- _TASK PROMPT_
Begin your copy at the line with "I can't read" in the records below and end it at the line with "The source of", restating each line word for word; omit the pictures.

- _TASK DATA_

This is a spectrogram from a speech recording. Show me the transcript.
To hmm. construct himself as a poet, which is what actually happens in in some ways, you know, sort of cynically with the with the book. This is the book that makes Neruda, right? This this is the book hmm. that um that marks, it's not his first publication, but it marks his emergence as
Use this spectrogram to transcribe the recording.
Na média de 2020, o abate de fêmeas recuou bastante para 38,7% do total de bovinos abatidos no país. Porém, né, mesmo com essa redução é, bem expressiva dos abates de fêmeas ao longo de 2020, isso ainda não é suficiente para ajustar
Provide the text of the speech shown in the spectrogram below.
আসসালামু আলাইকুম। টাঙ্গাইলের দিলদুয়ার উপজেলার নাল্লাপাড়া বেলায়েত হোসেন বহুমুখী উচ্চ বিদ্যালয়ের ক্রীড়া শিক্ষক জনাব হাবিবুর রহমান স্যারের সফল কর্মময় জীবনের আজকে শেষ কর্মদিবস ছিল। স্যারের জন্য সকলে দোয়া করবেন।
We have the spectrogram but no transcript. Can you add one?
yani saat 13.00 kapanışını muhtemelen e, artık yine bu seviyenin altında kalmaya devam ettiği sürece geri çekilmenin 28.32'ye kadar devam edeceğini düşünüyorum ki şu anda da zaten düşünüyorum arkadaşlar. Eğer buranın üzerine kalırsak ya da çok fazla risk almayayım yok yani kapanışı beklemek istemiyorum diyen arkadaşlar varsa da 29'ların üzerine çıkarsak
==
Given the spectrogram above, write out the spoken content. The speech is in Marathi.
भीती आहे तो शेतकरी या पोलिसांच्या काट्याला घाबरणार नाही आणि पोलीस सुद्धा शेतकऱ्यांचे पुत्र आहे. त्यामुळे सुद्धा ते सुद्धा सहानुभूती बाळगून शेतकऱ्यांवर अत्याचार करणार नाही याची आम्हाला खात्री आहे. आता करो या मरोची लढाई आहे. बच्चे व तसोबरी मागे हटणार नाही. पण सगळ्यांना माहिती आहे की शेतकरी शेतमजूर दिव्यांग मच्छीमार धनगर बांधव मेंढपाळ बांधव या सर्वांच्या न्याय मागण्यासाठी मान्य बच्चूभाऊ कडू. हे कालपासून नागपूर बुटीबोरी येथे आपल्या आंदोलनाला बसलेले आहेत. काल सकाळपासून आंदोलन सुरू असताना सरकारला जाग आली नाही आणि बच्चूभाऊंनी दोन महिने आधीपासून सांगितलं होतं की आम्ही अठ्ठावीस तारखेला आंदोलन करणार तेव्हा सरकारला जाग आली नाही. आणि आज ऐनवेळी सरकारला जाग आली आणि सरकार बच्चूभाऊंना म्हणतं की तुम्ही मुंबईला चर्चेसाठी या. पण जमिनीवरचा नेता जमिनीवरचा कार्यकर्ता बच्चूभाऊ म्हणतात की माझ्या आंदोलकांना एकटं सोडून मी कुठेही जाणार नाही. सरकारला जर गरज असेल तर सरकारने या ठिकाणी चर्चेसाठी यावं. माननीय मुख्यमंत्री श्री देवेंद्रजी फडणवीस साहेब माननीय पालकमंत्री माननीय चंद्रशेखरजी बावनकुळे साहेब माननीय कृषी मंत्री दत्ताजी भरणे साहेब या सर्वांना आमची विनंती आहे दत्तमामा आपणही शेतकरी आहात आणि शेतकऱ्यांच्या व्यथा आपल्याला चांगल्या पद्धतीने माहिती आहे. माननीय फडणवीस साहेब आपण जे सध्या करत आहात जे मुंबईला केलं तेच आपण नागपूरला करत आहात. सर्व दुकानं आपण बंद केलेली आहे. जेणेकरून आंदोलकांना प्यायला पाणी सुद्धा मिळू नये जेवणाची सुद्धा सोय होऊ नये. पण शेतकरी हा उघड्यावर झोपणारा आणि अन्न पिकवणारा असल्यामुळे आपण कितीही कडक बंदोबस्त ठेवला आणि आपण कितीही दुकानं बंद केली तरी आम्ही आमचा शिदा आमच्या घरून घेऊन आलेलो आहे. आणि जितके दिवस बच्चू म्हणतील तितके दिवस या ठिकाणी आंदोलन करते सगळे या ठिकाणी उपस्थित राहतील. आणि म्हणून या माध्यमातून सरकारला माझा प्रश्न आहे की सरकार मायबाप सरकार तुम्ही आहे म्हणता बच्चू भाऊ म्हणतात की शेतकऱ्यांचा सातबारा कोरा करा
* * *
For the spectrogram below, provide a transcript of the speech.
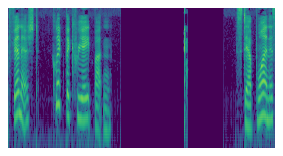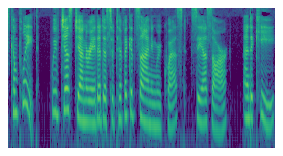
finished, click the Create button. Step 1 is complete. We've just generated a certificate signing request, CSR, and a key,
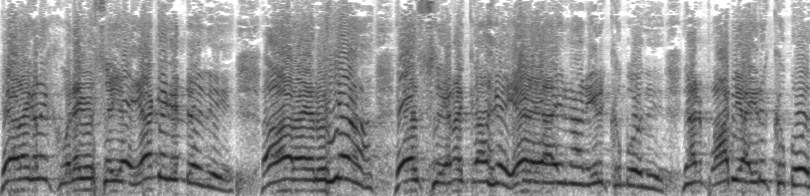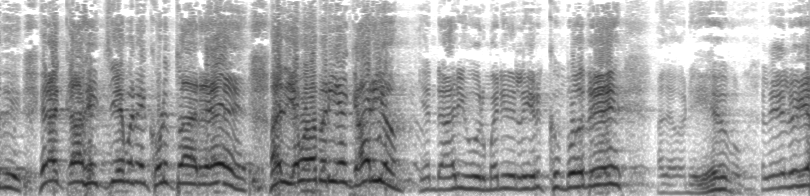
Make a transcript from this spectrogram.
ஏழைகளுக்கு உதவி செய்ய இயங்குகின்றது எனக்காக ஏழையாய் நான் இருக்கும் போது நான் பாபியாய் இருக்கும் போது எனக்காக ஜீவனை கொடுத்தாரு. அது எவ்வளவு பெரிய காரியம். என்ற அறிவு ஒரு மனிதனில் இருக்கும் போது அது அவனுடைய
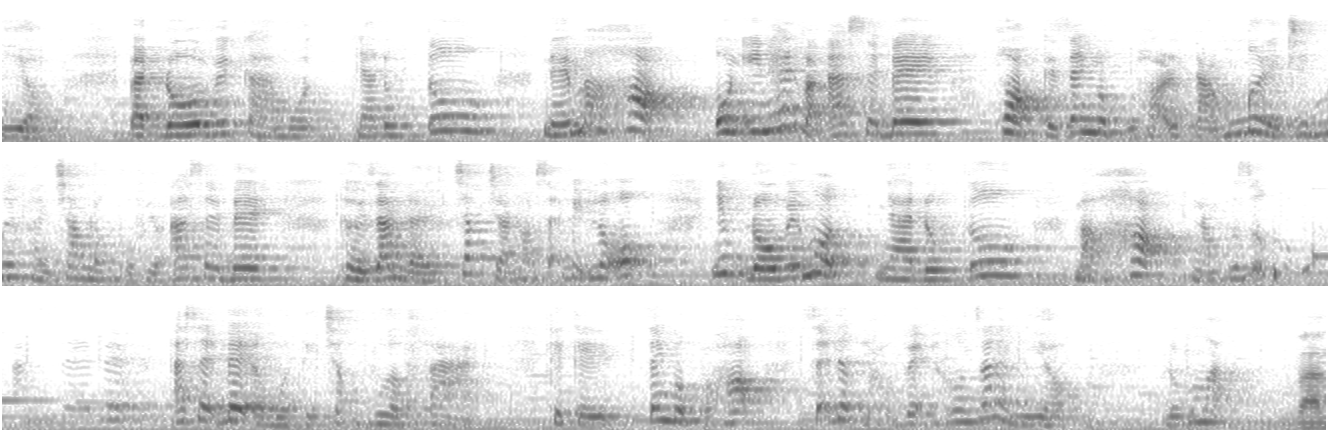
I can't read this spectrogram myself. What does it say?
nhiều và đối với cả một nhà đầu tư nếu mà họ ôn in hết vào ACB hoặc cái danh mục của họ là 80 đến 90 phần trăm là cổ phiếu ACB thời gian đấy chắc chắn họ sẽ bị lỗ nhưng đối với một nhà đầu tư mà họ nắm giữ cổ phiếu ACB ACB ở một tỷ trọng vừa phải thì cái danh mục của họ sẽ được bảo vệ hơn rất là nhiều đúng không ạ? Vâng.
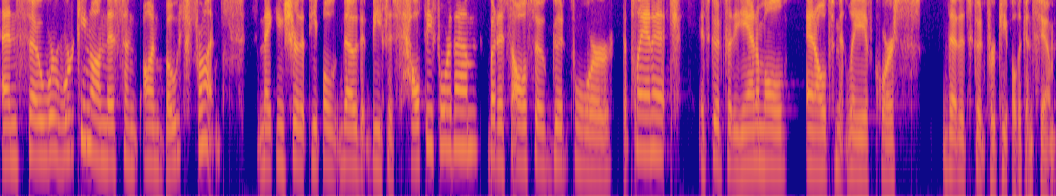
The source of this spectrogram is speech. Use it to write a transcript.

- _OUTPUT OF THE EXERCISE_
I can't read this spectrogram myself. What does it say?
nhiều và đối với cả một nhà đầu tư nếu mà họ ôn in hết vào ACB hoặc cái danh mục của họ là 80 đến 90 phần trăm là cổ phiếu ACB thời gian đấy chắc chắn họ sẽ bị lỗ nhưng đối với một nhà đầu tư mà họ nắm giữ cổ phiếu ACB ACB ở một tỷ trọng vừa phải thì cái danh mục của họ sẽ được bảo vệ hơn rất là nhiều đúng không ạ? Vâng.
The source of this spectrogram is speech. Use it to write a transcript.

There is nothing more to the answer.